The murder of Vera May Glasspool 10th July 1917 by Dr. Clifford Williams

'A tragic discovery was made at Longwood, near Winchester, on Wednesday morning (July 11 1917), a girl's body being found under circumstances which point to murder'. So reported the Hampshire Observer of 14th July that year. The body was that of Vera May Glasspool, aged 15 years, who had been working at Longwood House as a scullery maid.

Her murder has never been solved.

Vera May's home was Rose Cottage, Baybridge (also known as Chapel Cottage). She started work at Longwood House in September 1916 . Her father, Eli, had worked as a woodsman on the Longwood Estate but had lost his job, due to a reduction of estate hands, a couple of weeks before Vera was murdered.

Vera, born in April 1902, was the second youngest of child of Eli and Agnes. She had four brothers and four sisters. It was 28 year old married sister Edith Morris, who out with her father looking for Vera, found her body, approximately half way between her home in Baybridge and Longwood House.

Vera lived in at Longwood House but visited her home Sunday and Tuesday afternoons. On Tuesday July 10 she left Longwood House to walk to Baybridge but never turned up. Her body was found in an area known as Featherbed Copse, about 35 yards from the road, in an area of beech, elm and pine trees.

Superintendent Smith of Hampshire Constabulary was called to the scene. At the initial inquest two days later, Edith described how they found Vera, with 'a wound on her throat and blood on her mackintosh', and that her clothing 'was disarranged'. Dr Richards examined the body and concluded that the young girl had been strangled, as well as suffering bleeding from wounds on her neck. It was also concluded that it would have been impossible for the deceased to have inflicted those injuries on herself.

A second inquest was held at the Memorial Hall in Owslebury on July 19. A verdict of unlawful murder was announced. Evidence was given that Vera had told a fellow servant that she had arranged to meet soldiers on the afternoon of the 10th. Florence Beatrice Wells (housemaid at Longwood House) told the inquest that she had, with Vera, met soldiers on the Sunday before Vera's death. She added 'May promised to meet a R.G.A. fellow and also one from the A.S.C'.

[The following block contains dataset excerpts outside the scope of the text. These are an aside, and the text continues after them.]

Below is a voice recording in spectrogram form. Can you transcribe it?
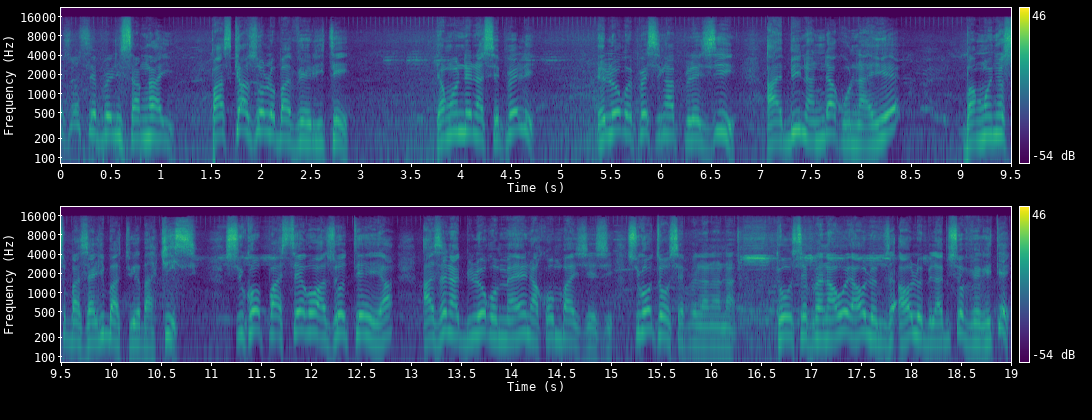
ezosepelisa ngai parce que azoloba verité yango nde nasepeli eloko epesi ngai plaisir abi na ndako na ye bango nyonso bazali bato ya bakisi sikoyo paster oyo azoteya aza na biloko ma ye na komba jésus sikoyo tosepelana na tosepela na oyo aolobela biso verité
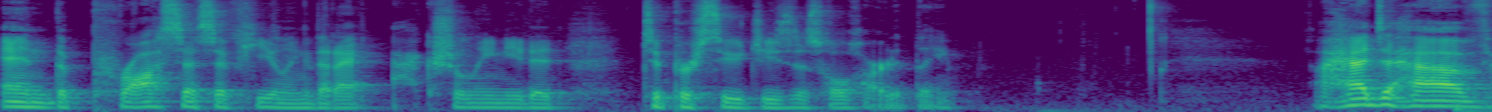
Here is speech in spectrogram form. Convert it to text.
and the process of healing that I actually needed to pursue Jesus wholeheartedly. I had to have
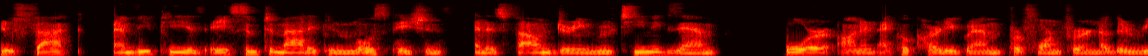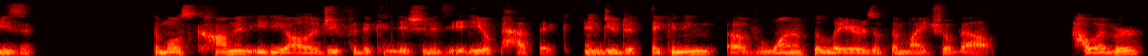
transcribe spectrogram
In fact, MVP is asymptomatic in most patients and is found during routine exam or on an echocardiogram performed for another reason. The most common etiology for the condition is idiopathic and due to thickening of one of the layers of the mitral valve. However,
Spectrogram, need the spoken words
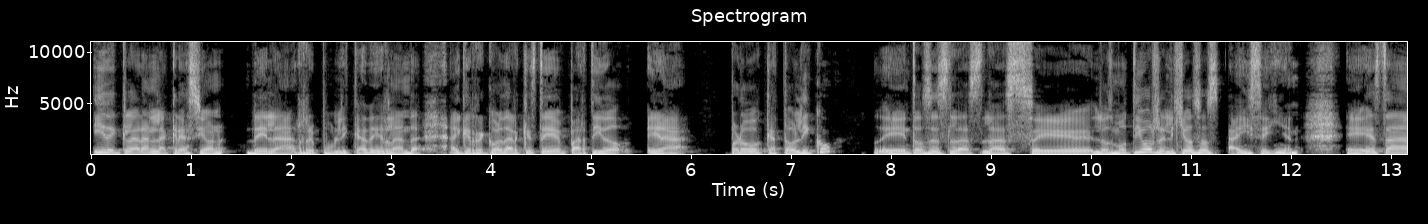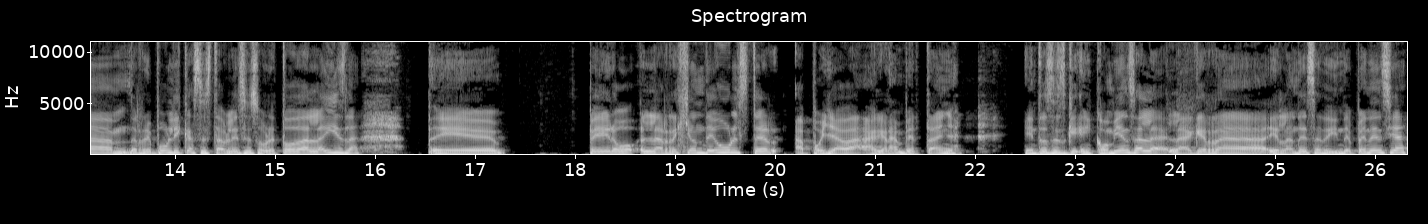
y declaran la creación de la República de Irlanda. Hay que recordar que este partido era pro católico. Eh, Entonces las, las, eh, los motivos religiosos ahí seguían. Eh, esta mm, república se establece sobre toda la isla, pero la región de Ulster apoyaba a Gran Bretaña. Entonces que- comienza la, la guerra irlandesa de independencia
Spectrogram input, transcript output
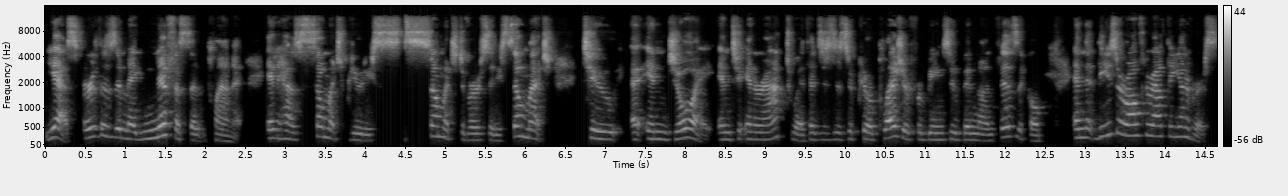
yes, Earth is a magnificent planet. It has so much beauty, so much diversity, so much to uh, enjoy and to interact with. It's just a pure pleasure for beings who've been non physical. And that these are all throughout the universe.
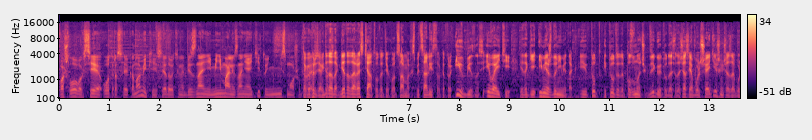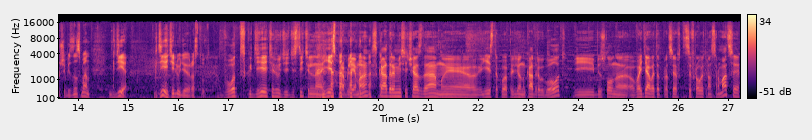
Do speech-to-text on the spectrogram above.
вошло во все отрасли экономики, и, следовательно, без знаний, минимальных знаний IT ты не сможешь Так, управлять. подожди, а где тогда, где тогда растят вот этих вот самых специалистов, которые и в бизнесе, и в IT, и такие, и между ними так. И тут, и тут это ползуночек двигают туда-сюда. Сейчас я больше айтишник, сейчас я больше бизнесмен. Где? Где эти люди растут? Вот где эти люди? Действительно, есть проблема с кадрами сейчас, да, мы, э, есть такой определенный кадровый голод, и, безусловно, войдя в этот процесс цифровой трансформации,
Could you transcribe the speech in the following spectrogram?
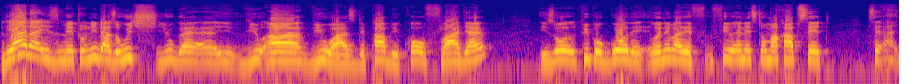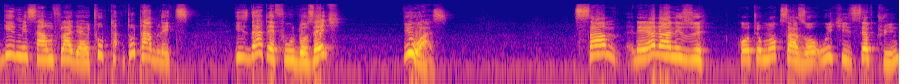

The Army camp at Hazeley Down was just one and a half miles away and suspicion centred there. The Police offered a reward of £50 for information which might lead to the arrest of the guilty.

It was believed that Vera's small silver key less watch, with flowers on the dial, was missing. It seems that this was never recovered.

There are no known photographs of Vera May. She was buried in the churchyard of St Andrew's at Owslebury on July 14 1917. Nearly 200 people attended the funeral. The exact location of her grave is not known.

Later that year a soldier, Private William Fenn of the RAMC, admitted to the murder. He was arrested but subsequent enquiries proved that he was in a camp many miles away at the time Vera was murdered and the case was discharged.

No files relating to the case have been found in either the National Archives, the Metropolitan Police Archives, The Hampshire Constabulary or the Hampshire Archives. The case will never be solved. Police at the time did not have all the sophisticated forensic tools available today. The fact that the murder occurred during all the disruption of the First World War also added to the difficulty of solving the case. Speculation and rumour as to who committed the crime continued for years.

I have to thank the late Walter Trott (1924-2012) and Mrs Jill Mariner for assisting me in my research.

On Sunday July 9 2107 Vera will be remembered at the 11 am service in St Andrew's Church, Owlsebury.